I was a bit cautious about contacting a Club until I’d picked up enough of the lingo to communicate the essential things like “J’ai une pou bleue”; “Pas sur votre Nelly”, “Apres vous” etc.  Of course once I’d had a trip I learnt others like “Merde” which means “My goodness, look at the mud”, “Putain alors” meaning “What an utterly charming 100ft. pitch” or simply “Alors”.

Anyway my first sortie was to the Ariege to make surveys of a couple of caves, thus reducing the unsurveyed caves from 400 to 398 making a total of 802 surveyed (sounded daft to me). They turned out to be two very pleasant caves.  Prehistoric and historic in that there were artefacts and bear scratches fossilised in the calcite and also an inscription left by a French Prime Minister in 1923. Hurray!  The size of the largest approached that of G.B. only that the inclination was horizontal (if you see what I mean).  I was so taken with it as a spectacle that I went back two weeks later with Ann and my boys.  The youngest, Philip aged 4, clutching a candle in one hand and me in the other said, “I love this cave”, while Jonathan was quite uneasy at the thought of meeting Cave Bears face to face in a small passage, and secretly I sympathised with him. Good old Prehistoric Man!

Recently I spent the weekend caving.  We left Toulouse at 8.30 and at 10.00 met a team which had recently discovered a new pot.  The reason for Jauzion’s interest was that it occurred in an important position and promised to connect with another system.  The hole was reckoned to be an hour and a half’s trudge and we took with us about 200 metres of ladder.  I tried to look as though I was used to carrying all my gear plus two ladders when a native stopped with a great mucky cart pulled by two steaming oxen and offered to carry the gear part way.  The ladders and gear plopped into the manure in the cart.  I explained I needed to carry mine for exercise.  I suppose I’m too civilised.

At the pot, which looked like other pots, we ate lunch and started down about 13.00 hours.  There was quite a bit of twiddling around because the discoverers were obviously novices and during the pauses I demonstrated knots.  We didn’t like to interfere too much because it was their discovery but I found my patience running low later on when I realised that we were in for a 12 hour trip that need only have taken half the time!  The pot was finally bottomed at 160 metres (530ft.) where a way on seemed likely if persuaded.  Quite a successful trip in that surveying and geological observations confirmed a fault system on the required line.  We got to bed at 3.00 hours in the morning.

The next day was described as a potter round looking at possible sites.  So we climbed Trifan by the Heather Terrace (so to speak) and spent an hour before lunch in an enormous tunnel of a grotto boring straight into the mountain for 1,000ft. and ending in a lake..  Very scenic.  After lunch, taken under the huge arch of the entrance, and consisting of bags of fresh bread, pate, cheese, and more bottles of wine than blokes, we set off across the equivalent of the Glyder (though thoroughly wooded).  Lots and lots of possibilities which were marked with red bands for future investigation.

Incidentally.

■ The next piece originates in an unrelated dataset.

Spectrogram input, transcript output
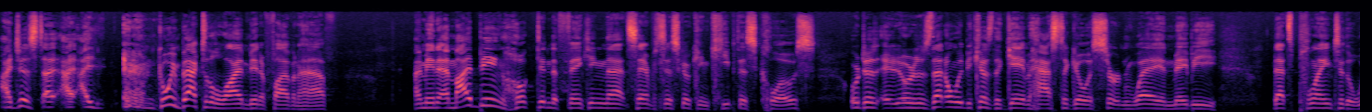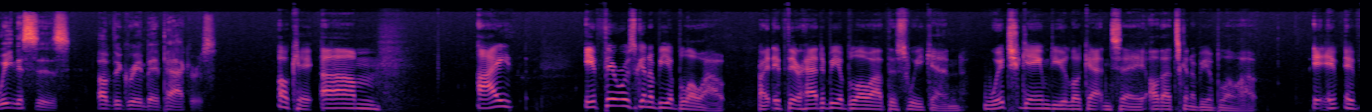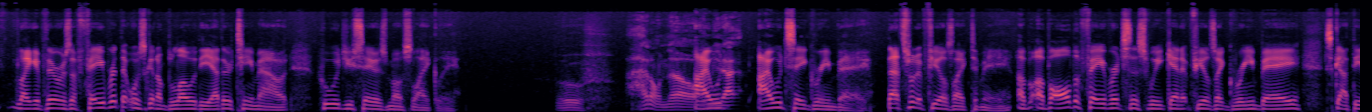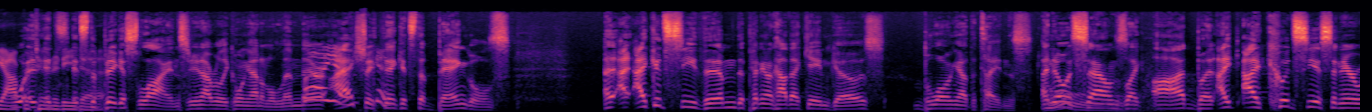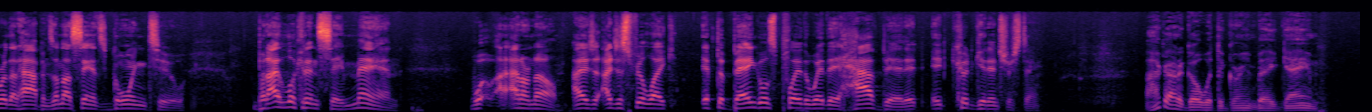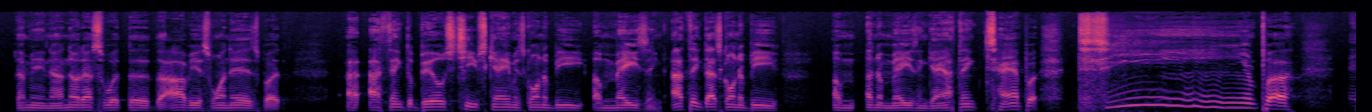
I just, I, I, going back to the line being at five and a half. I mean, am I being hooked into thinking that San Francisco can keep this close, or does, or is that only because the game has to go a certain way, and maybe that's playing to the weaknesses of the Green Bay Packers? Okay. Um, I if there was going to be a blowout, right? If there had to be a blowout this weekend, which game do you look at and say, "Oh, that's going to be a blowout"? If, if like if there was a favorite that was going to blow the other team out, who would you say was most likely? Oof. I don't know. I, mean, would I, would say Green Bay. That's what it feels like to me. Of, of all the favorites this weekend, it feels like Green Bay's got the Well, opportunity it's, it's to. the biggest line, so you're not really going out on a limb there. Well, yeah, I actually yeah. think it's the Bengals. I, I, could see them, depending on how that game goes, blowing out the Titans. I know it sounds like odd, but I, I could see a scenario where that happens. I'm not saying it's going to, but I look at it and say, man, well, I don't know. I, ju- I just feel like if the Bengals play the way they have been, it, it could get interesting. I got to go with the Green Bay game. I mean, I know that's what the, the obvious one is, but I, I think the Bills Chiefs game is going to be amazing. I think that's going to be um, an amazing game. I think Tampa, Tampa,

French picnics are dynamite.  I first learnt this on a skiing trip (no I didn’t break my leg Alfie). Before lunch I was skiing adequately but with great care.  After, I was brilliantly rushing up the lift and swishing down the slope feeling very good indeed.  But sort of sloshy inside!

                        Cheers, Kangy.